The excellent actors manage to save this jumbled film. With his steely blue eyes and somber but sensitive demeanor, Harris is clearly making a bid to become the new Clint Eastwood. Lots of moments in Frontera recall classic Westerns, but the modern, realistic issues at play don't quite jibe with the sweeping sunsets and horses galloping across the desert landscape. Maybe that's the point, but there's something in Frontera's execution that doesn't quite fly. The film feels like a mishmash of genres, ideas, and tones. It's quiet and slow-moving, peppered with moments of intense action and chaos, which, if the filmmakers' goal was to emulate the true experiences of people crossing the border, are a success -- but viewers may lose steam. In its attempt to follow real-life experiences and events, Frontera's slow-burning tension attempt simply drags out moments too long. And the music, frankly, is distracting -- its constant, out-of-the blue crescendos steal the thunder from moments that stand alone just fine. Audiences who choose to see Frontera don't need everything spelled out for them, and unfortunately, that's just what they get. Which is too bad, because it's beautifully filmed and offers a rare look at some complex issues and powerful characters that don't often make it onto the screen.

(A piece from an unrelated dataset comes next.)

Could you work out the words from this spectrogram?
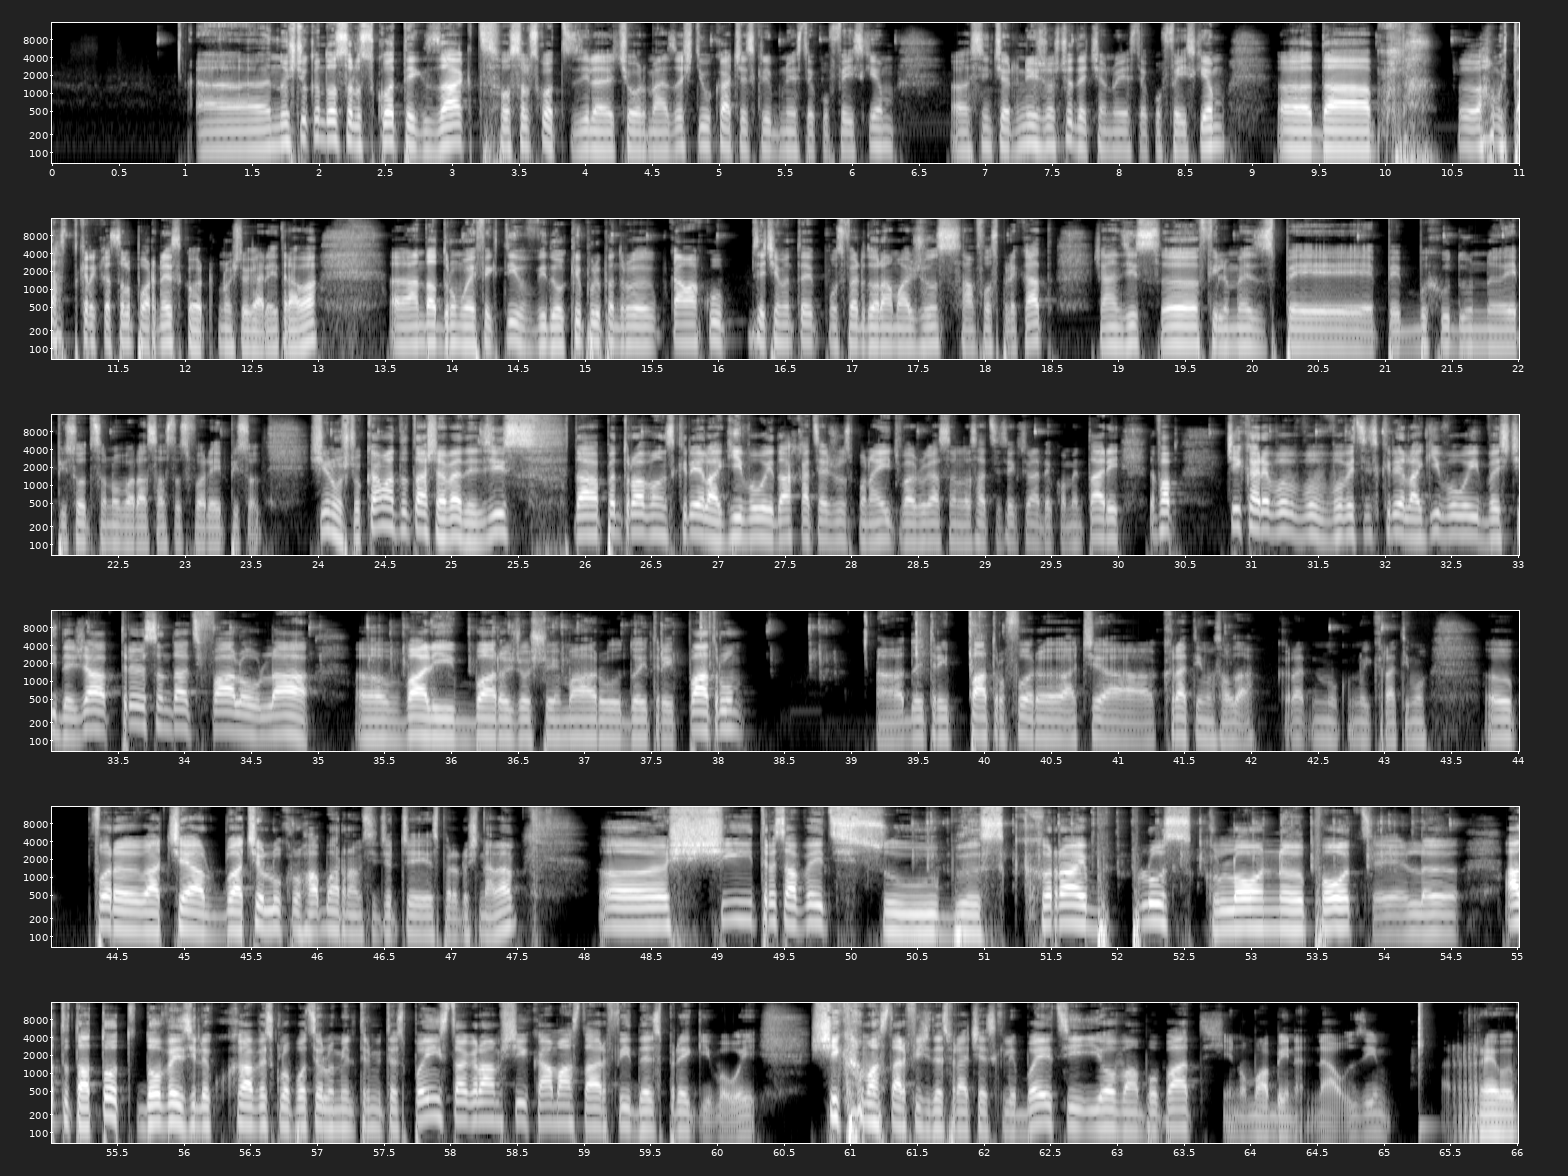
Uh, nu știu când o să-l scot exact, o să-l scot zilele ce urmează, știu că acest clip nu este cu facecam, uh, sincer nici nu știu de ce nu este cu facecam, uh, dar Uh, am uitat, cred că să-l pornesc, ori nu știu care e treaba. Uh, am dat drumul efectiv videoclipului pentru că cam acum 10 minute, un sfert de oră am ajuns, am fost plecat și am zis să filmez pe, pe bâhud un episod, să nu vă las astăzi fără episod. Și nu știu, cam atât aș avea de zis, dar pentru a vă înscrie la giveaway, dacă ați ajuns până aici, vă ruga să-mi lăsați în secțiunea de comentarii. De fapt, cei care vă, vă, vă veți înscrie la giveaway, veți ști deja, trebuie să-mi dați follow la uh, Vali Bară Joșoimaru 234 Uh, 2, 3, 4 fără aceea cratimă sau da, crat, nu, nu-i cratimă, uh, fără aceea, acel lucru, habar n-am sincer ce e spre rușinea mea. Uh, și trebuie să aveți subscribe plus clon poțel. Atâta tot, dovezile cu că aveți clopoțelul mi-l trimiteți pe Instagram și cam asta ar fi despre giveaway. Și cam asta ar fi și despre acest clip băieții, eu v-am pupat și numai bine, ne auzim. Reu.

While the plot is obvious and pretty heavy-handed (the screenplay is based on the writer and director's real experiences), Frontera's actors are excellent and subdued, especially considering that the film has very little dialogue. It's always a pleasure to see the earthy Madigan, whose warm-hearted cowgirl gives the film its emotional core. Pena and Longoria's unlikely reunion thanks to Roy's benevolence is hard to believe but emotionally sound, and Longoria holds her own in a quiet but considered role. The scenes between Pena and Harris are short but the film's strongest --- the kindness each man shows toward the other is a balm in the complex and violent border world.